The maternity benefit provides up to 15 weeks of benefits to EI eligible birth mothers, including surrogates, related to childbearing and to support physical and/or emotional recovery during the weeks surrounding the birth. These benefits are payable as early as 8 weeks prior to the expected date of birth, and as late as 17 weeks after the birth of the child.
The parental benefit provides up to 35 weeks of support to EI eligible parents (biological and adoptive parents) who leave the workforce to care for a newborn or newly-adopted child or children. The parental benefit is offered per family and may be shared—it can be taken at the same time by eligible parents, or separately. Benefits may be taken in the 52 weeks following the birth or placement of a child for adoption. The benefit and leave are available to eligible opposite-sex and same-sex parents.
It should be noted that the maternity and parental benefits offered under the EI program only apply to parents who reside outside of Quebec. The Quebec Parental Insurance Plan (QPIP) provides benefits to workers and self-employed Quebec residents who are eligible to take a maternity, paternity, parental or adoption leave.
The CLC currently provides corresponding unpaid job-protected maternity and parental leaves for employees under federal jurisdiction. Under the CLC, an employee working in a federally regulated enterprise who has completed six consecutive months of continuous employment with the same employer is entitled to:
- Up to 17 weeks of unpaid maternity leave (which can be taken up to 11 weeks prior to expected birth date and up to 17 weeks following childbirth).
- Up to 37 weeks of unpaid parental leave. The leave can be taken during the 52 week (one year) period beginning on the day the child is born or is placed for the purposes of adoption in the employee’s home. The total amount of leave that may be taken by two employed parents in respect of the same birth or adoption cannot exceed 37 weeks.
Employment Insurance Compassionate Care Benefits and CLC Leave
Since January 3, 2016, the EI compassionate care benefit allows claimants to collect up to 26 weeks of benefits. Further, the period during which benefits can be taken was expanded to 52 weeks (up from 26 weeks). Compassionate care benefits can be shared between family members. In order to be eligible for benefits, claimants must be providing care to a seriously ill or injured family member or friend with a significant risk of death in the next 26 weeks. Claimants also need to have accumulated at least 600 insurable hours in the 52 weeks prior to their claim in order to be eligible for compassionate care benefits. The CLC provides a corresponding unpaid leave to employees of federally regulated enterprises of up to 28 weeks to ensure that their jobs are protected while they are providing care.
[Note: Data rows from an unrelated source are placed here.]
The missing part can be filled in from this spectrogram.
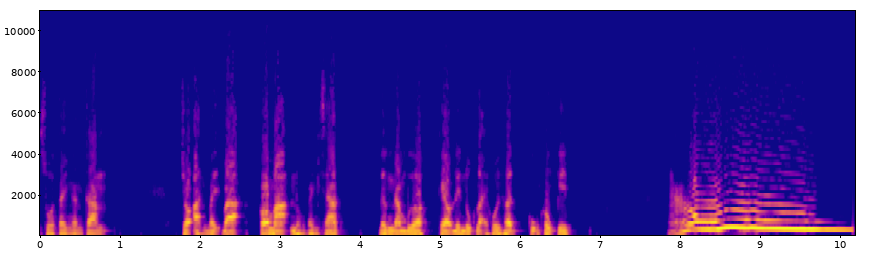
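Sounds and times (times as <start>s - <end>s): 
speech: 0.0s - 1.0s, 1.8s - 6.8s, 7.9s - 10.0s
large wolf with pale yellow fur howling: 7.9s - 10.1s.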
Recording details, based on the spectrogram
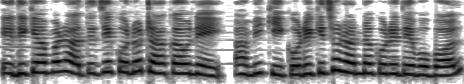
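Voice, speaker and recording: A woman's voice: extremely high pitch, fairly even intonation, brisk, a little mellow. A woman voicing a devoted, worried fox wife and mother in a cartoon story, with plaintive, homely, emphatic speech. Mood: exasperated. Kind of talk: dramatised Bangla cartoon story.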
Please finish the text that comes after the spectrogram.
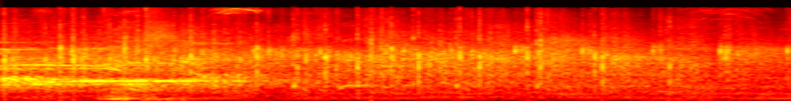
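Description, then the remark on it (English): A crowd, including people from the UK in the room, claps and cheers steadily, a dense wash of applause with excited shouts and whoops rising over it, loud throughout and easing slightly near the end. “Wow, can we just, there's some UK people getting excited here.”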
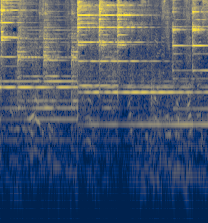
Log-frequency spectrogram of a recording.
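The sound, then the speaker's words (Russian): Church bells from a mobile belfry peal in a morning ringing over the Arbekovo microdistrict of Penza, Russia, overlapping and steady, several bells struck in quick succession with long shimmering tones layered over one another, loud with a faint murmur beneath. “Голос многотонного гиганта пензенцы не услышали, но утренний благовест над микрорайоном Арбекова все-таки разнесся.”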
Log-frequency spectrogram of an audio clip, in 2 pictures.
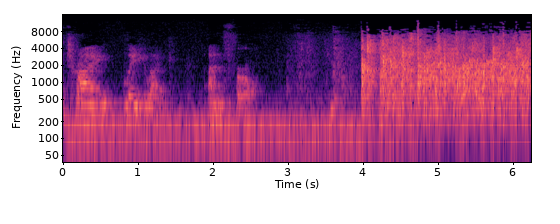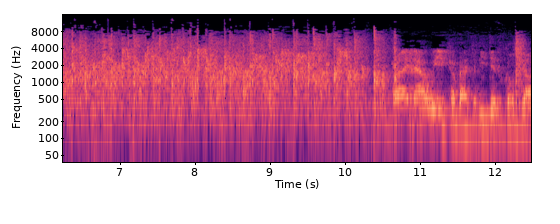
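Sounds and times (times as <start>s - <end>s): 
speech: 0.2s - 4.0s, 10.9s - 12.4s
crowd applauding after a poetry performance: 4.0s - 10.8s.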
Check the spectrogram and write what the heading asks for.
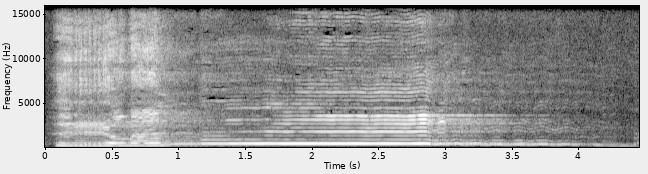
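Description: Solo operatic female voice singing unaccompanied, with the orchestra silent: a low phrase, then a rise about a second in to a long held high note, which turns into a wide, slow vibrato and slides down near the end.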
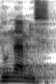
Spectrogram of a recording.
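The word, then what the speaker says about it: δύναμις: Y esa palabra poder en el idioma que fue escrita esta parte de la Biblia, que fue griego, es una palabra que pronunciada en español es dunamis.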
Parents of Critically Ill Children Benefits and CLC Leave
EI special benefits for Parents of Critically Ill Children (PCIC) first became available to eligible insured workers, and to self-employed individuals who have opted into EI, on June 9, 2013. PCIC benefits are available to EI-eligible parents caring for a child under 18 years of age with a critical illness or injury. The child’s condition must have changed significantly from their baseline state of health and be considered life-threatening. Under PCIC benefits, claimants are provided with up to 35 weeks of benefits and benefits can also be shared among eligible parents. The CLC provides a corresponding unpaid leave to employees of federally regulated enterprises of up to 37 weeks to ensure that their jobs are protected while they are providing care.
Employment Insurance Special Benefits for Self-employed Persons
Self-employed workers have been able to opt into the EI program on a voluntary basis since January 31, 2010, by entering into an agreement with the Canada Employment Insurance Commission (CEIC) to pay EI premiums in order to obtain access to EI special benefits including maternity, parental, compassionate care, and PCIC benefits, and meet other eligibility criteria.